Widespread phytoplankton blooms triggered by 2019–2020 Australian wildfires
Climate-change-driven warming is leading to more frequent and intense wildfires. The aerosol emitted by fires can relieve nutrient limitations and, consequently, enhance marine productivity, but direct observations are lacking. In this study recently published in Nature, the authors used remote and in-situ data to evaluate the effect of 2019–2020 Australian wildfires aerosols on marine life. We find anomalously widespread phytoplankton blooms in the Southern Ocean, thousands of kilometres downwind of Australia. Aerosol samples originating from the Australian wildfires contained a high content of soluble iron and atmospheric trajectories showed that aerosols were likely to be transported to the bloom regions, suggesting that the blooms were resulted from the fertilization of the iron-limited Southern Ocean waters.
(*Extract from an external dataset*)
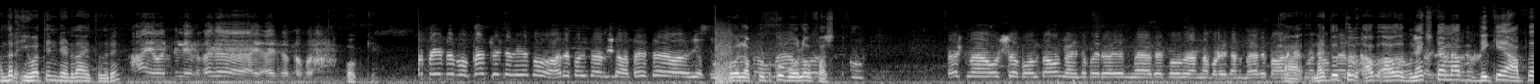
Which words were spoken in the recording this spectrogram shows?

Reference: Tang, W., LIort, J., Weis, J., et al. (2021). Widespread phytoplankton blooms triggered by 2019–2020 Australian wildfires. Nature, 597, 370–375. https://doi.org/10.1038/s41586-021-03805-8.